02 October 2016

HEALTH - Veterinarian Recognized as Person of National Significance

(Dr. Frank W. Schofield)
This week Parks Canada and the Historic Sites and Monuments Board of Canada commemorated the importance of Dr. Frank W. Schofield as a person of national historic significance.

A special ceremony was held on September 30th in Guelph, Ontario with members of the Historic Sites and Monuments Board of Canada, the University of Guelph and Ontario Veterinary College, the Schofield Memorial Foundation, and Dr. Chung, former Prime Minister of Korea.

Schofield was considered an outstanding veterinarian who was nationally and internationally known for his research in animal disease, in particular sweet clover poisoning of cattle, infections in young animals and viral mink enteritis, which led to improvements in both human and animal health.

His research explained bacterial, viral and toxicological ailments, which he found new ways to prevent or treat. He identified the dangers of Escherechia coli and developed Warfarin, still an important anti-coagulant.

Through his scientific, missionary and political work in Korea, he contributed to the democratic development of that country and is recognized there as a patriot.

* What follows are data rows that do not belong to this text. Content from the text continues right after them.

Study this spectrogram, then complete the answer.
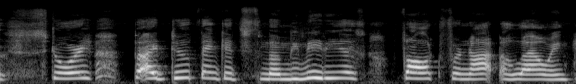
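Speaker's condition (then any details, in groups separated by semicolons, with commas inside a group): Cerebral palsy, severe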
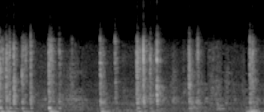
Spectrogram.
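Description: Quick, uneven clicks of a computer keyboard come in short bursts and pauses, close and fairly quiet, with no talking.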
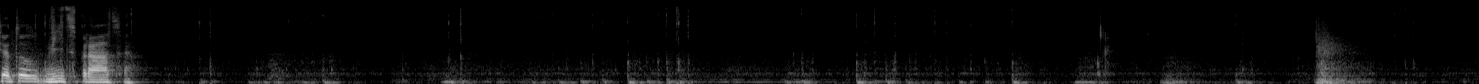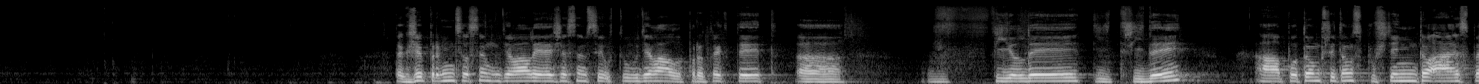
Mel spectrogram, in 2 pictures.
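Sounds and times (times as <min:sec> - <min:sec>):
speech: 0:00.0 - 0:01.4, 0:18.8 - 0:23.4, 0:24.0 - 0:26.8, 0:27.4 - 0:29.5
computer keyboard keys clattering as someone types code: 0:00.3 - 0:03.7, 0:04.4 - 0:07.0, 0:07.8 - 0:10.4, 0:11.4 - 0:12.8, 0:13.8 - 0:14.3, 0:15.8 - 0:16.2, 0:17.0 - 0:17.7, 0:18.4 - 0:18.8.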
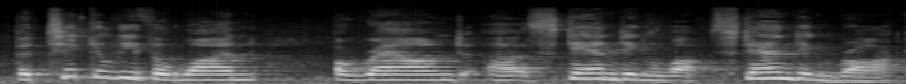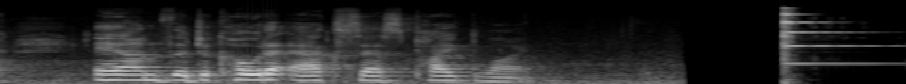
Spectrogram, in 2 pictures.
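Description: An elderly woman speaks calmly and earnestly, close by.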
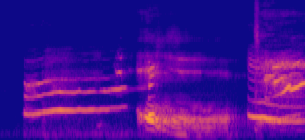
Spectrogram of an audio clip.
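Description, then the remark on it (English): A voice imitates a squeaky door with three drawn-out creaking tones over about three seconds: a steady whine, a lower gravelly groan, then a higher strained squeal, with no words spoken. “Can someone do a squeaky door?”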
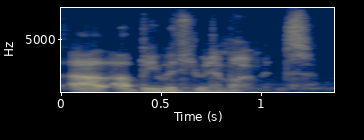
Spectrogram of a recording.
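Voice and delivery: fast whispered aside; hurried whisper. Acted. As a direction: rush it under your breath.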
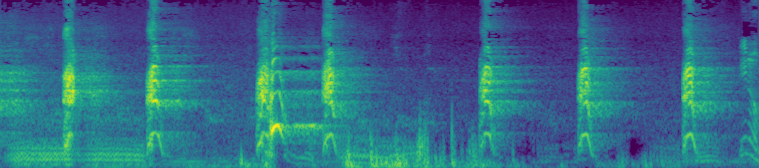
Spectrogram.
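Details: Chihuahua barking at a cat, single sharp high barks spaced about a second apart over a woman's gentle Thai speech.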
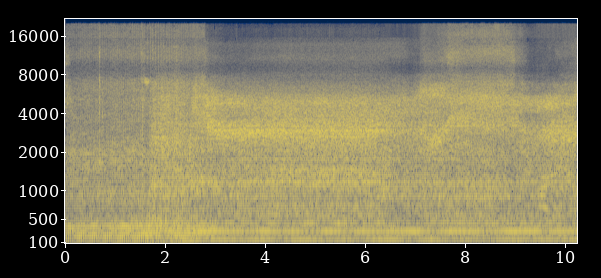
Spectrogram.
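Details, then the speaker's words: 1998 Craftsman DLT lawn tractor, 16.5hp Kohler Command OHV, freshly tuned with new fuel pump and rebuilt carburetor, full throttle: steady high drone that dips briefly as the 46" blades engage, then recovers smoothly. "oh so as you can hear it has plenty of power runs smooth"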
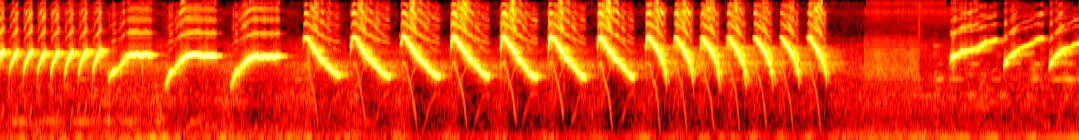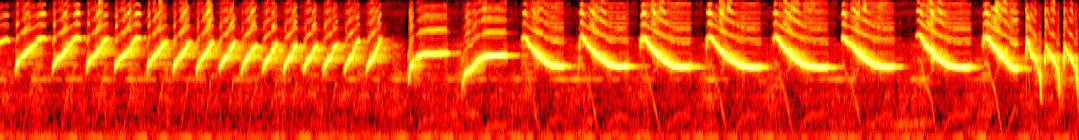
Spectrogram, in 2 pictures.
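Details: Canary song used as a lure to make other canaries sing: repeated sharp rising-then-falling whistled sweeps in long fast runs, a brief pause near the middle, then more sweeps and trills.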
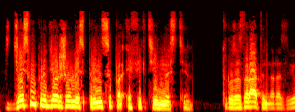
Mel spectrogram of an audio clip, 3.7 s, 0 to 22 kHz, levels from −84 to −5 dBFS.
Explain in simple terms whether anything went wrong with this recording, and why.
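The microphone was likely set too loud, causing microphone overload from 0.2 to 2.11 s and again from 2.86 to 3.33 s. The loudest moments hit the converter's limit and get their tops sliced off, so the speech sounds harsh and crackly there.

The microphone volume was stepped down, likely by the call software reacting to that overload, at 0.22 s and again at 3.33 s. Each time the speech and background suddenly get quieter, slightly at first and much more sharply the second time.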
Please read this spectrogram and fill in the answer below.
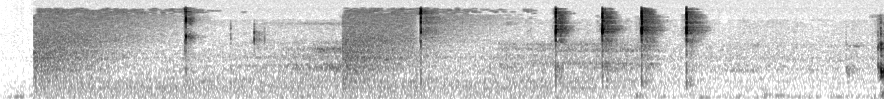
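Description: Faint snips of small fly-tying scissors trimming the corners off a foam fly head, about six light clicks with a quick run of four in the second half.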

He was closely involved with the independence movement by documenting the mass jailing, torture and deaths associated with the struggle for Korean sovereignty.

At the time of his retirement from the Ontario Veterinary College, almost 75% of all English speaking veterinarians in Canada had studied under Dr. Schofield.

Schofield is the only veterinarian to be recognized as a person of national significance by the Historic Sites and Monuments Board of Canada.

Created in 1919, the Historic Sites and Monuments Board of Canada advises the Minister of Environment and Climate Change regarding the national historic significance of places, people and events that have marked Canada’s history.

No comments:

Post a Comment